Report each line of the records below that uses the word "pictures".

=== Source records ===
|---|

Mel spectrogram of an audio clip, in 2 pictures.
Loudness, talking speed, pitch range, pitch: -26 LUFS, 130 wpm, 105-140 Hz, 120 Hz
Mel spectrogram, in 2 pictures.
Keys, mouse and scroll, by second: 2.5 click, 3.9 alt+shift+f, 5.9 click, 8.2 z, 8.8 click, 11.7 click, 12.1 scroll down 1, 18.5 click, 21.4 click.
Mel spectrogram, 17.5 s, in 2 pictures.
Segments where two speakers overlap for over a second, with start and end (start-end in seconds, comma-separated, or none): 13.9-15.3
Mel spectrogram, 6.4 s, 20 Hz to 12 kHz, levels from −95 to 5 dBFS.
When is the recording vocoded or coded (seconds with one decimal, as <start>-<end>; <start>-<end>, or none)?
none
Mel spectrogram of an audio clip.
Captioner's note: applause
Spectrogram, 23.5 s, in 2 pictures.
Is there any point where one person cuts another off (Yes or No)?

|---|

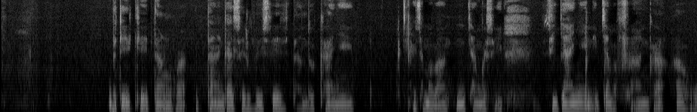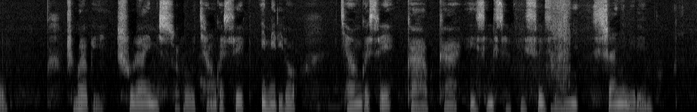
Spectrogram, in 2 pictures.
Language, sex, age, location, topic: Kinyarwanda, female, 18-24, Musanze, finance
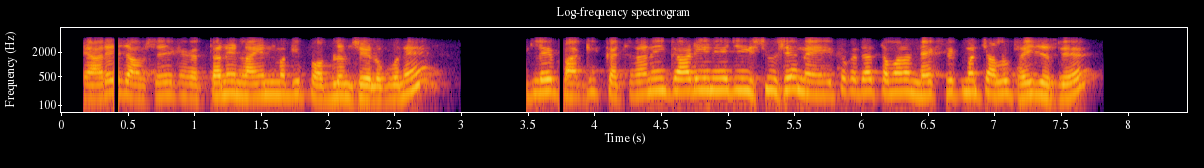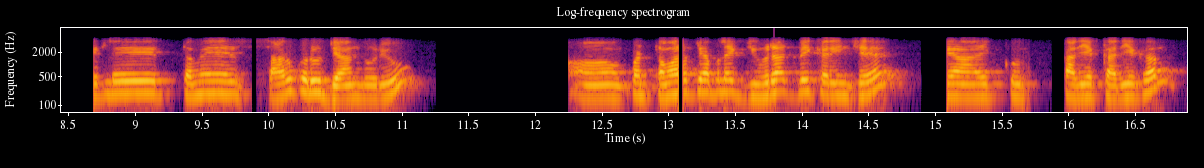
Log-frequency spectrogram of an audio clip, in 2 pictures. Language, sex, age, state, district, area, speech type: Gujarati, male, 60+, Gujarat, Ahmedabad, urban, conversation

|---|

=== Written response ===
Mel spectrogram of an audio clip, in 2 pictures.
Mel spectrogram, in 2 pictures.
Mel spectrogram, 17.5 s, in 2 pictures.
Spectrogram, 23.5 s, in 2 pictures.
Spectrogram, in 2 pictures.
Log-frequency spectrogram of an audio clip, in 2 pictures. Language, sex, age, state, district, area, speech type: Gujarati, male, 60+, Gujarat, Ahmedabad, urban, conversation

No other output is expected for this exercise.